Made in between his now classic H.P. Lovecraft adaptations Re-Animator and From Beyond, Stuart Gordon's Dolls doesn't have the reputation it deserves. Released by Charles Band's Empire Pictures, Dolls was always intended to be a quick production between the two Lovecraft films even being shot in the same location as From Beyond. And, even though it's another 'killer dolls' flick from Band, Dolls is one of his best offering up enough bloodiness, neat stop motion effects, and entertainment in its brief 77 minute running time.

To use a cliché, it's a dark and stormy night in the countryside of England and American family David (Ian Patrick Williams), young daughter Judy (Carrie Lorraine), and bitchy wife/step mom Rosemary (Carolyn Purdy-Gordon) are there on vacation taking a road trip across the country. Amongst all the bickering, and Rosemary being a huge bitch, the car ends-up getting stuck in a muddy pothole forcing them to look for shelter nearby. In the meantime, Judy gets to have a daydream sequence where she sees her demonic, now life-size, teddy bear (that Rosemary tossed angrily into the bushes) rip her parents apart after which she just shrugs. Luckily for them, there's an old mansion just down the road, which is inhabited by a kindly old doll maker (Guy Rolfe) and his wife who agree to take them in for the night.

But they're not the only people who are going to be taking refuge from the storm as travelling salesman Ralph (Stephen Lee) and the two obnoxious punk rocker hitchhiking girls he was giving a ride to show-up to get out of the horrible weather. Judy's given a Jester doll called Punch (in a sly wink to the British children's show "Punch & Judy") and soon begins to hear whispering noises around the house. She's soon quite convinced that all of our doll maker's creations may just be alive. Of course, none of the adults believe her, and soon learn they should have listened as they begin to get attacked by the bloodthirsty playthings.

It's during these attacks, which includes people being rammed headfirst into a wall and having two of the dolls hacksawing away at a victim's ankles, that Gordon gets to have some fun with his miniature killers staging a lot of shots in point-of-view camera angles and effectively using the sound of giggling and the creepy looking dolls to his advantage.

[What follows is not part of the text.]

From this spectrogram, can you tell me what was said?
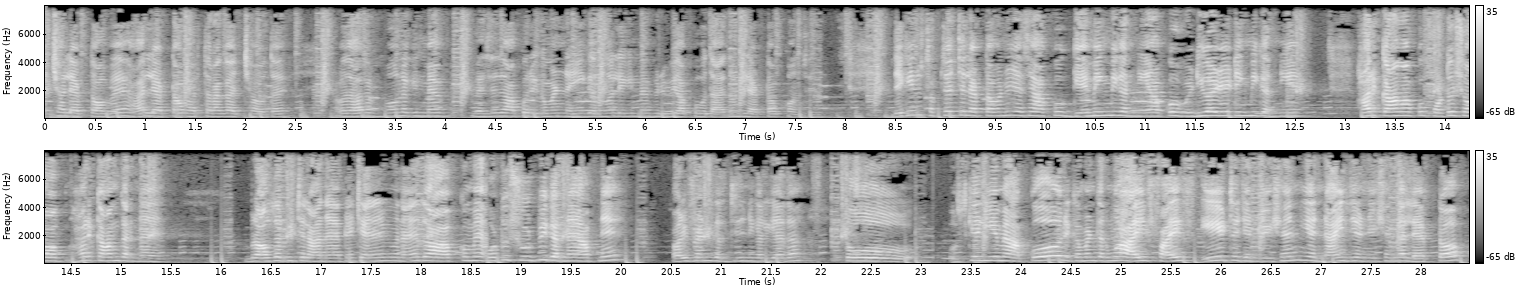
अच्छा लैपटॉप है, हर लैपटॉप हर तरह का अच्छा होता है। बता सकता हूँ, लेकिन मैं वैसे तो आपको रिकमेंड नहीं करूँगा, लेकिन मैं फिर भी आपको बताया दूँ लैपटॉप कौन से देखिए, जो सबसे अच्छा लैपटॉप है ना, जैसे आपको गेमिंग भी करनी है, आपको वीडियो एडिटिंग भी करनी है, हर काम आपको फोटोशॉप हर काम करना है ब्राउज़र भी चलाना है, अपने चैनल भी बनाना है तो आपको मैं फ़ोटो शूट भी करना है आपने। और फ्रेंड गलती से निकल गया था। तो उसके लिए मैं आपको रिकमेंड करूँगा आई फाइव एट जनरेशन या नाइन्थ जनरेशन का लैपटॉप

He's helped immensely by decent stop motion effects that were partly conceived by David Allen who would go on to animate our killers in the first five Puppet Master flicks and also worked on such films as The Howling, Willow and Young Sherlock Holmes (which garnered him an Academy Award nomination).

As scripted by Ed Naha (Troll, Honey I Shrunk the Kids), Dolls is a fun little romp that quickly gets going and moves at a brisk pace thanks to sporting some mild humour, droll attack scenes, and a set-up for a sequel that was never produced. This isn't exactly a deep genre flick as it's more focused on giving you the snack food equivalent of entertainment and I'm not sure if it would've worked as well without the stylized direction of Gordon. The cast also seems to be enjoying themselves with the stand-outs being Purdy-Gordon as the hissable Rosemary and Lee who brings a naïve innocence to Ralph as the only adult willing to believe Judy. Hilary Mason and Rolfe (who would play a similar role two years later in Puppet Master) also do well in their brief turns as our nice, but not-so-nice, elderly couple. And, as child actors go, Lorraine doesn't do too badly either.

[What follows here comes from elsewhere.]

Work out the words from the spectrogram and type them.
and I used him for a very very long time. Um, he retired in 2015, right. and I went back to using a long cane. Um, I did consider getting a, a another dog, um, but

The best way to describe Dolls is as a fairy tale gone wrong. It's a lively time and still holds up all these years later as an enjoyable timewaster that just happened to be unfortunate enough to be wedged in between two of Gordon's most beloved films. If you're a fan of Gordon's work, or just (much like Charlie Band) a lover of murderous doll flicks, this joins Child's Play and the original Puppet Master as one of the better of its type. (Chris Hartley, 2/19/10)

Directed By: Stuart Gordon.
Written By: Ed Naha.

Starring: Stephen Lee, Guy Rolfe, Hilary Mason, Ian Patrick Williams.